| ACTIVITY |
Since only part of the material below is wanted, output exactly the lines from the one with "spectrogram input, transcript output" up to and including the one with "What would a".

| DATA EXCERPTS |
━━━━━━━━━━━━━━━━━━━━

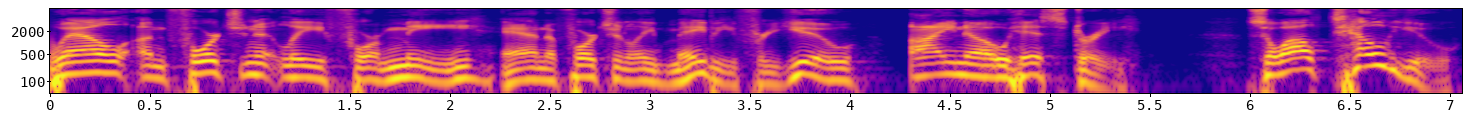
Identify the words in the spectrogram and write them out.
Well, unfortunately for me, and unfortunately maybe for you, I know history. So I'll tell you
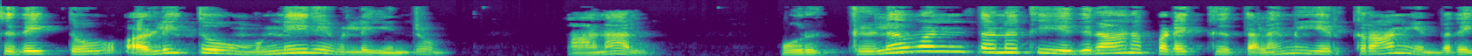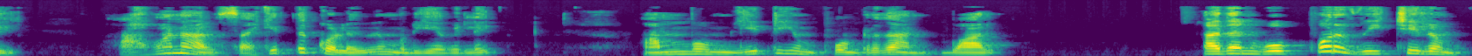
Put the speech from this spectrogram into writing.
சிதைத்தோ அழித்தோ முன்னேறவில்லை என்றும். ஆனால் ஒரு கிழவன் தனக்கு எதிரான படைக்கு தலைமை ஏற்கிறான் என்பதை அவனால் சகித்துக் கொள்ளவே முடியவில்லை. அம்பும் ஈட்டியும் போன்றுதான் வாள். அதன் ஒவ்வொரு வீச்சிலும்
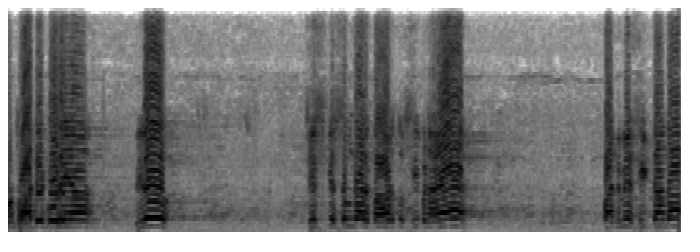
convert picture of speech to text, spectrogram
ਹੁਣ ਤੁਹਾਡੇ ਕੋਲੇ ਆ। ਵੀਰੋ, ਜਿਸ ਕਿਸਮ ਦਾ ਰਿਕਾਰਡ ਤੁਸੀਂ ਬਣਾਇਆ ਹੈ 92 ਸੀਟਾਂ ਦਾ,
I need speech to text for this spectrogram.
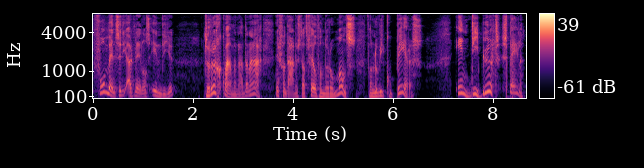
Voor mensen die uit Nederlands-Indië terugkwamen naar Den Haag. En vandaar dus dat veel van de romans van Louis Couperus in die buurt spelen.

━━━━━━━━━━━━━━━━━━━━

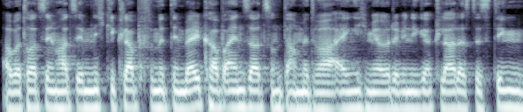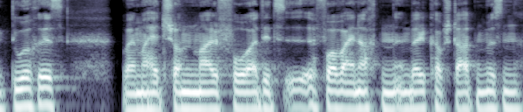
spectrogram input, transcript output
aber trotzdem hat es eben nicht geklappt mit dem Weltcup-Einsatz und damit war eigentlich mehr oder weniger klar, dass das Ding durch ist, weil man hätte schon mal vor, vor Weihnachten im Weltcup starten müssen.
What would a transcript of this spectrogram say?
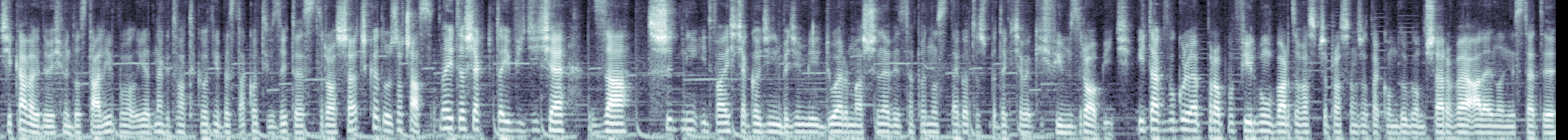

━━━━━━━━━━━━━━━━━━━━

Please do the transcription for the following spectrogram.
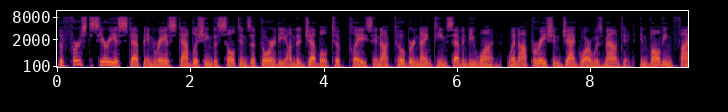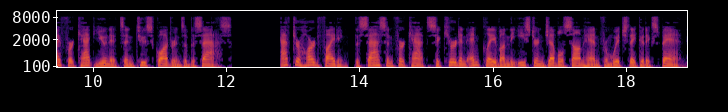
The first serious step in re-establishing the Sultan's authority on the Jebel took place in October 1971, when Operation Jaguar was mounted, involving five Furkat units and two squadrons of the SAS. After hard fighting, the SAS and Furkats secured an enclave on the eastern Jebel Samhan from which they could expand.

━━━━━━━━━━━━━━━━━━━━

| PROBLEM SOLUTION |
spectrogram input, transcript output
aber trotzdem hat es eben nicht geklappt mit dem Weltcup-Einsatz und damit war eigentlich mehr oder weniger klar, dass das Ding durch ist, weil man hätte schon mal vor, vor Weihnachten im Weltcup starten müssen.
What would a transcript of this spectrogram say?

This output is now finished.